What United Income’s study showed is that patience would have paid off handsomely for most seniors. Though only a small fraction of claimants took their payout at age 70, this was the age that would have proved optimal for 57% of the approximately 20,000 persons examined. Ages 67, 69, and 68, in that order, were the next-best optimal claiming ages after 70.
On the other end of the spectrum, early claimants rarely made a smart choice. Only a combined 8% of claims made from ages 62 through 64 would have proved optimal. Worst among these is age 64, which proved optimal a little over 1% of the time.
What’s particularly disheartening about this study is that Social Security claims overwhelmingly lean early. Nearly 45% of all retired-worker claims in 2021 occurred at ages 62 (29.3%), 63 (7.4%), and 64 (8%). This suggests that the vast majority of Social Security recipients are leaving money on the table.
Making an “optimal” Social Security claim is difficult for two reasons
Despite studies that show waiting has a tendency to pay off for most retired workers, 65% of all Social Security beneficiaries (as of 2021) are receiving a permanently reduced monthly check — they took their benefit before reaching their full retirement age.

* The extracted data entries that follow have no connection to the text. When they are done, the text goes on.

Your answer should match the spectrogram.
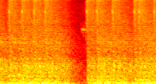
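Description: Rapid handgun fire, many shots in quick succession, with a brief pause a little over a second in before the shooting resumes.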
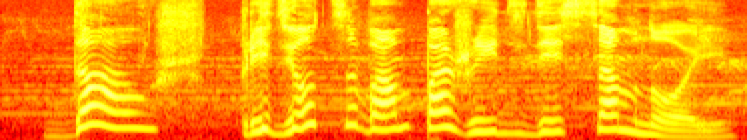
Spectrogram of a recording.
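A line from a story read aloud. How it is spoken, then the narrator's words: Laughing. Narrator (Russian): снова засмеялась подруга Хемы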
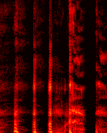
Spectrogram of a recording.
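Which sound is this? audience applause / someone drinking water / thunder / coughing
coughing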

This disconnect between claiming age and a potentially higher payout exists for two reasons.
First, it’s impossible to know if you’ve made an optimal claiming decision without knowing your “end date.” Since you (thankfully!) don’t know the date of your passing, the best you can do is examine your personal health, financial needs, and marital status, to make an educated claiming decision. Without knowing your expiration date, there will always be some degree of guesswork involved, which is likely coercing workers into an earlier claim.
The second issue has to do with pervasive misunderstandings and misconceptions concerning the Social Security program that cause retirees to take their payout early.
For the past 39 years, the Social Security Board of Trustees Report has cautioned that the program’s long-term (75-year) revenue collection wouldn’t be sufficient to cover its outlays (benefits and administrative expenses). In short, Social Security is facing a long-term funding obligation shortfall, and the trust responsible for paying retired-worker benefits may need to reduce monthly payouts by up to 23% in 10 years in order to sustain payouts for future generations.
Despite what you might have read on the internet, Social Security isn’t insolvent and is in absolutely no danger of bankruptcy. In fact, since more than 90% of its revenue derives from the 12.4% payroll tax on earned income, it’ll be able to give benefits to eligible beneficiaries in perpetuity, as long as Congress doesn’t change how the program is funded. Taking benefits early due to the belief that Social Security won’t be around when you retire appears to be costing retirees a lot of money.
While there’s never going to be a perfect blueprint that outlines when to take your Social Security benefit, the data is pretty clear that waiting is going to work for most retirees. It’s something to take into strong consideration when it comes time to weigh your options.